This will only work depending on the content. I think here it’s forgivable to give Yoda priority as the most notable Jedi Master.

Let’s see what that looks like:

@media screen and (max-width: 764px) {
  .wp-block-columns.has-3-columns {
    flex-flow: row wrap;
  .has-3-columns .wp-block-column:first-child {
    flex-basis: 100%;

In the first few lines after the media query, we’re targeting .has-3-columns to change the flex-flow to row wrap. This will tell the browser to allow the columns to fill the container but wrap when needed.

Then, we target the first column with .wp-block-column:first-child and we tell the browser to make the flex-basis 100%. This says, “make the first column fill all available space.” And since we’re wrapping columns, the other two will automatically move to the next line.
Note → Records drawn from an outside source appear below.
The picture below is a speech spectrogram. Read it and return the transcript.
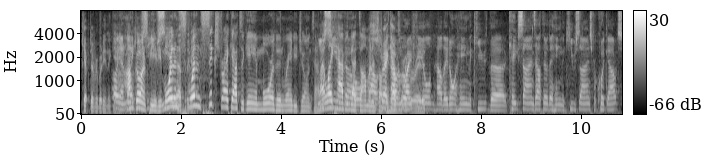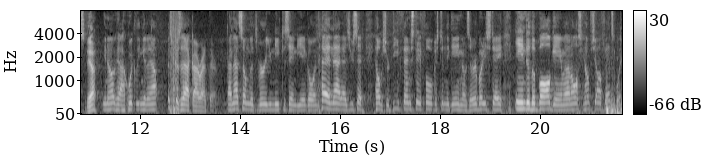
Kept everybody in the oh, game. Oh, game. yeah, I'm going you've Peavy. More than more guy. than six strikeouts a game, more than Randy Jones had. I You've like seen, having that though, dominance how, on the strikeouts hill. in right field, how they don't hang the Q, the K signs out there. They hang the Q signs for quick outs. Yeah. You know how quickly you can get it out. It's because of that guy right there, and that's something that's very unique to San Diego. And that, and that, as you said, helps your defense stay focused in the game, helps everybody stay into the ball game, and that also helps you offensively.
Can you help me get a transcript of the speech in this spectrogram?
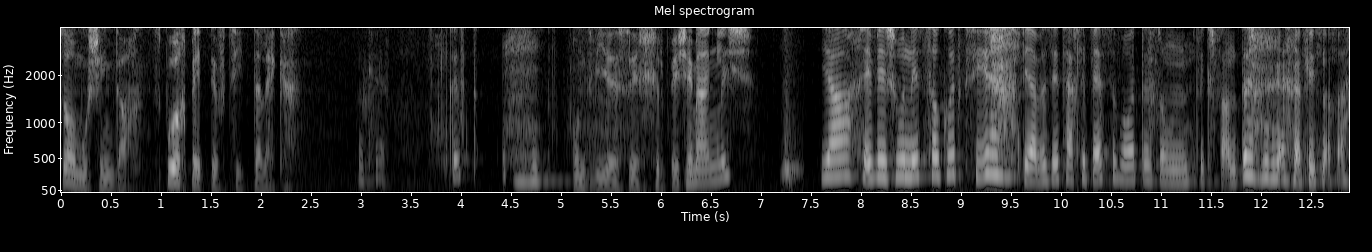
So, Mushinga, das Buch bitte auf die Seite legen. Okay. Gut. Und wie sicher bist du im Englisch? Ja, ich war schon nicht so gut. Gewesen. Ich bin aber ein bisschen besser geworden, darum bin ich gespannt, wie es nachher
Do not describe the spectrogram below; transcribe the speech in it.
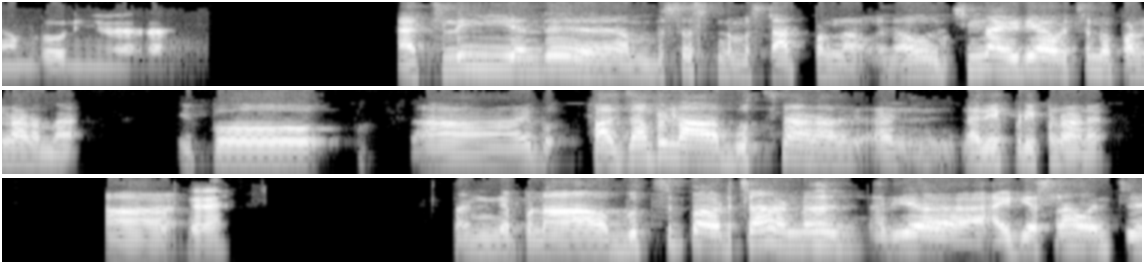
ஏன் ப்ரோ நீங்க வேற? ஆக்சுவலி வந்து நம்ம பிசினஸ் நம்ம ஸ்டார்ட் பண்ணலாம். ஏதாவது ஒரு சின்ன ஐடியா வச்சு நம்ம பண்ணலாம் நம்ம. இப்போ இப்போ ஃபார் எக்ஸாம்பிள் நான் புக்ஸ் நான் நிறைய படிப்பேன் நான். இப்போ நான் புக்ஸ் படிச்சா நிறைய ஐடியாஸ்லாம் வந்துச்சு.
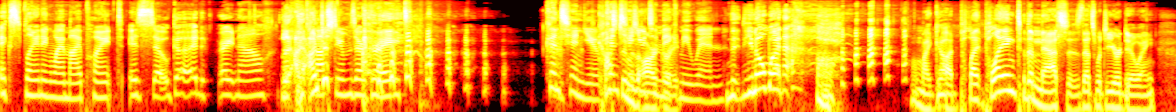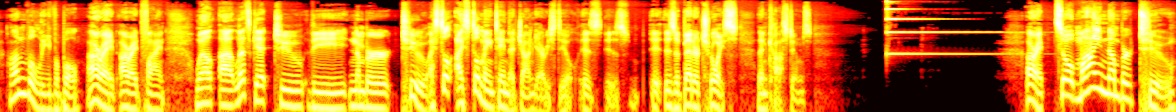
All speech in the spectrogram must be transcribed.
explaining why my point is so good right now. The I- I'm just- costumes are great. Continue. Costumes Continue are to make great. me win. You know what? Oh, oh my God. Play, playing to the masses. That's what you're doing. Unbelievable. All right. All right. Fine. Well, uh, let's get to the number two. I still, I still maintain that Jon Gary Steele is, is, is a better choice than costumes. All right. So my number two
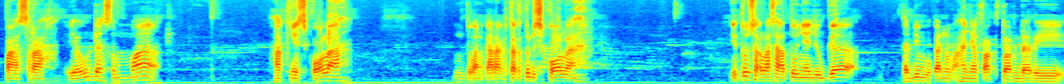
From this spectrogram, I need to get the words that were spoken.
pasrah ya udah semua haknya sekolah bentukan karakter itu di sekolah. Itu salah satunya juga tadi bukan hanya faktor dari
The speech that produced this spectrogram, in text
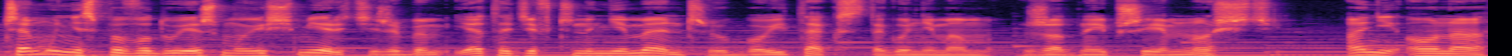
czemu nie spowodujesz mojej śmierci, żebym ja te dziewczyny nie męczył, bo i tak z tego nie mam żadnej przyjemności. Ani ona,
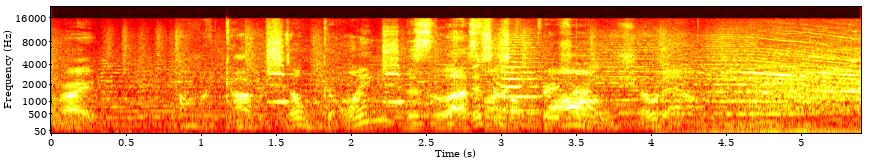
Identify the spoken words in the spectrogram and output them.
Alright. Oh my god, we're still going? This is the last This one. is I'm a long sure. showdown.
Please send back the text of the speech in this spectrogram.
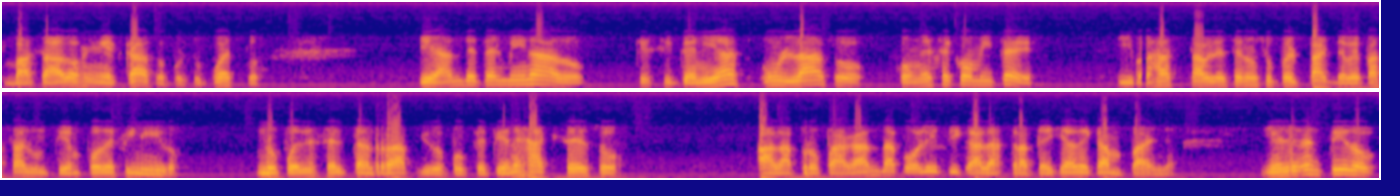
basados en el caso, por supuesto, que han determinado que si tenías un lazo con ese comité y vas a establecer un super debe pasar un tiempo definido. No puede ser tan rápido porque tienes acceso a la propaganda política, a la estrategia de campaña. Y en ese sentido,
Our result is this:

Our newly responsive columns.

The nice part about this layout is that with row wrap, the columns all become full-width on the smallest screens. Still, as they start to get hard to read before that, we should find a good breakpoint and set the styles ourselves. Around 478px should do nicely:

@media (max-width: 478px) {
  .wp-block-columns.has-3-columns {
    display: block;
  .wp-block-column {
    margin: 20px 0;

This removes the flex layout, and reverses the margins on the individual columns, maintaining the spacing between them as they move to a stacked layout.

Our small screen layout.



Wrapping up

So, there you have it! In this tutorial, we examined how Gutenberg’s Columns block works, it’s class naming conventions, and then applied basic styles to make the columns look good at every screen size on the front end. From here, you can take this code and run with it — we’ve barely scratched the surface and you can do tons more with the CSS alone. For example, I recently made this pricing table using only Gutenberg Columns:

And, of course, there are the other blocks. Gutenberg puts a lot of power into the hands of content editors, but even more into the hands of theme developers. We no longer need to build the infrastructure for doing more complex layouts in the WordPress editor, and we no longer need to instruct users to insert shortcodes or HTML to get what need on a page. We can add a little CSS to our themes and let content creators do the rest.



0 0 votes
Article Rating
Notify of

Inline Feedbacks
View all comments
Would love your thoughts, please comment.x